In 1781, Matlack was among the founders of the Religious Society of Free Quakers, which consisted mostly of Quakers disowned for their support of or participation in the armed conflict with Great Britain during the American war for independence. One of the earliest opponents of slavery in British colonies in America, Matlack felt the Quakers were not moving quickly enough on abolition. Along with Benjamin Franklin, Robert Morris and others, Matlack helped raise a substantial sum of money to construct the Free Quaker Meeting House at the corner of Fifth and Arch streets in downtown Philadelphia, where he and other members of the society, including his brothers Josiah and White, openly worshiped. Matlack has been attributed with the architectural design of the Free Quaker Meeting House and its masonry vaults. He was also hired in 1794 by Philadelphia merchant and politician Anthony Morris to design a late Georgian style mansion in the countryside just outside of Philadelphia. The estate is known today as the Highlands.

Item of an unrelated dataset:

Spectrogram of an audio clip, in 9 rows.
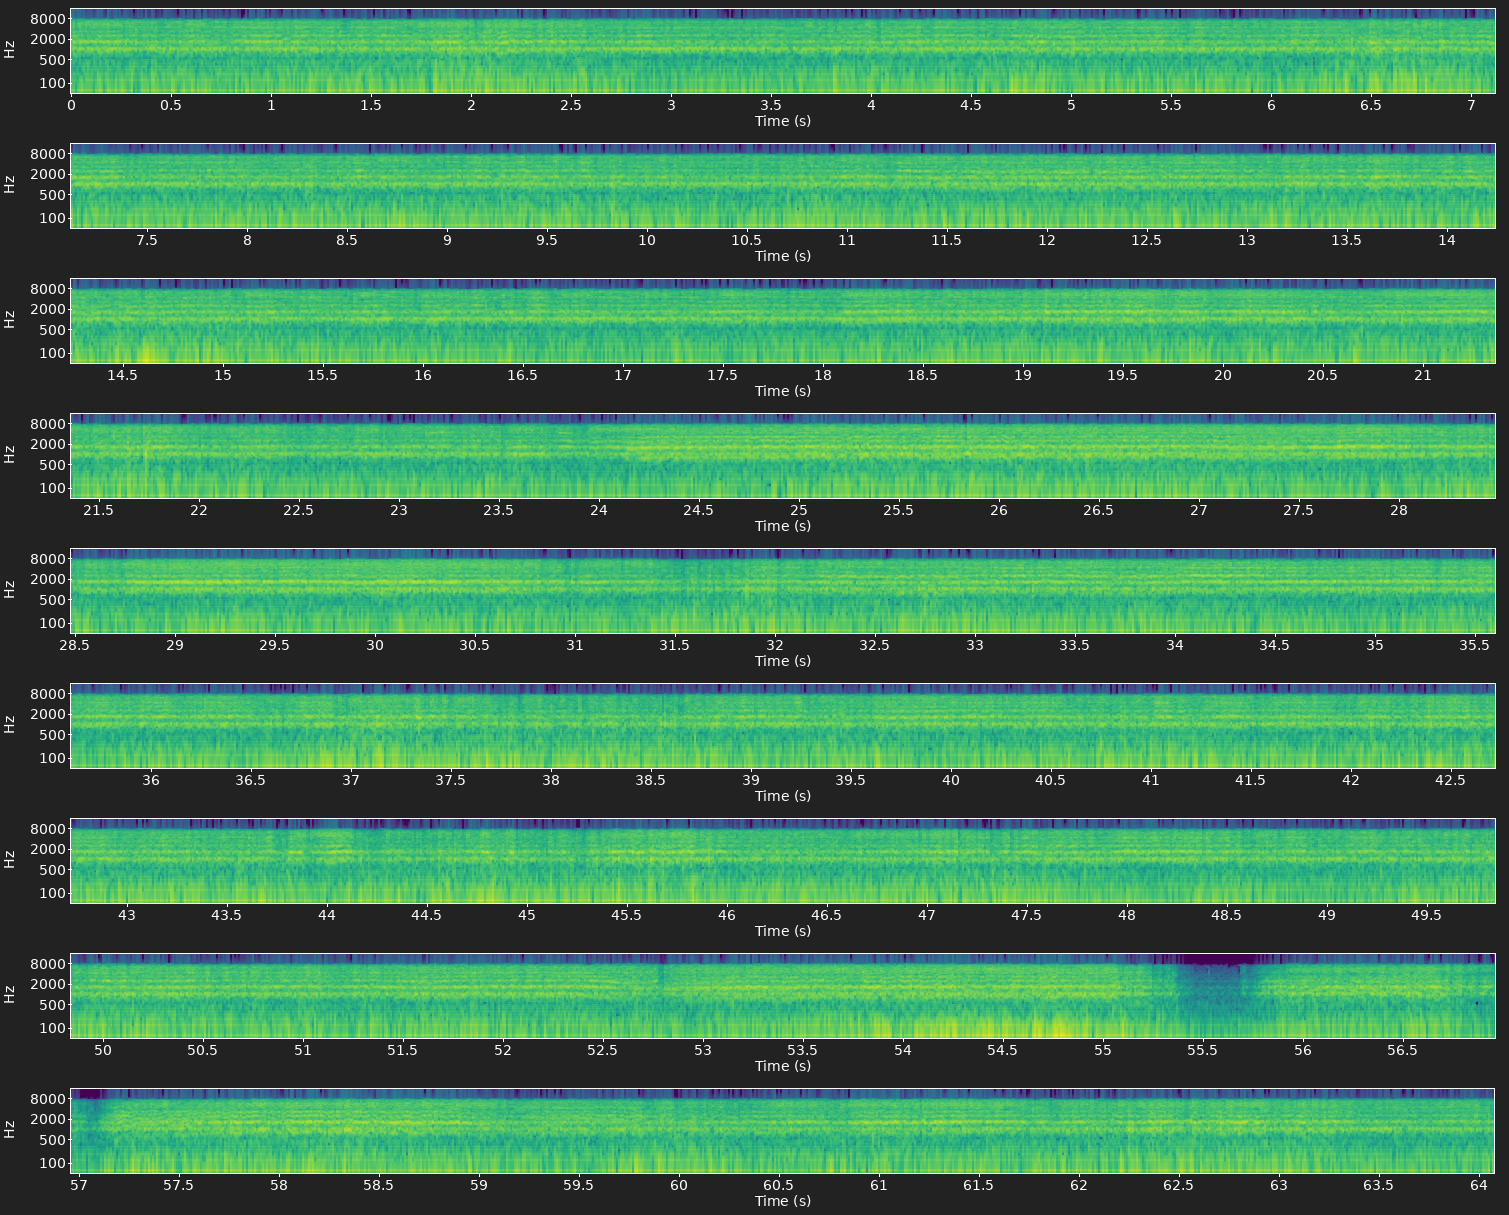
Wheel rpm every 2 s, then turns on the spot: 230, 230, 230, 230, 230, 240, 220, 220, 230, 230, 230, 230, 200, 200, 230, 230, 220, 230, 230, 230, 230, 230, 230, 230, 230, 230, 210, 170, 120, 190, 210, 230.
none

In 1790, Matlack was commissioned along with Samuel Maclay and John Adlum by the Supreme Executive Council of Pennsylvania to survey the “headwaters of the Susquehanna River and the streams of the New Purchase,” the northwestern portion of the state purchased from the American Indians. They were also charged with exploring a route for a passageway to connect the West Branch with the Allegheny River.
After his death in Holmesburg, Pennsylvania on April 14, 1829, Matlack was interred in the Free Quaker Burial Ground on South Fifth Street, Philadelphia. His remains were removed from the Burial Ground in 1905 and reinterred in Matson’s Ford, Montgomery Co., Pennsylvania, in the Flatlands of the Schuylkill River opposite Valley Forge.
Matlack’s penmanship in the Declaration and other historical documents of the time has inspired a number of modern typefaces, or fonts, such as American Scribe, Declaration Script, and National Archive. Handwriting in the colonial period was heavily influenced by Europe, in particular by 18th century English writing masters. By the mid-18th century, there were special schools established to teach handwriting techniques, or penmanship. Master penmen like Timothy Matlack were employed to copy official documents such as land deeds, birth and marriage certificates, military commissions, and other legal documents. The development of copperplate engraving allowed for the use of very delicate type faces with many flourishes and curlicues in the script-like letters, which greatly influenced handwriting. Elegant handwriting became a sign of social status. One can readily see these influences in Matlack’s penmanship in the Declaration of Independence. In particular, his use of English Roundhand script stands out. This form of script was executed with a feather quill pen and was actually a form of handwriting. The script is known today as Copperplate.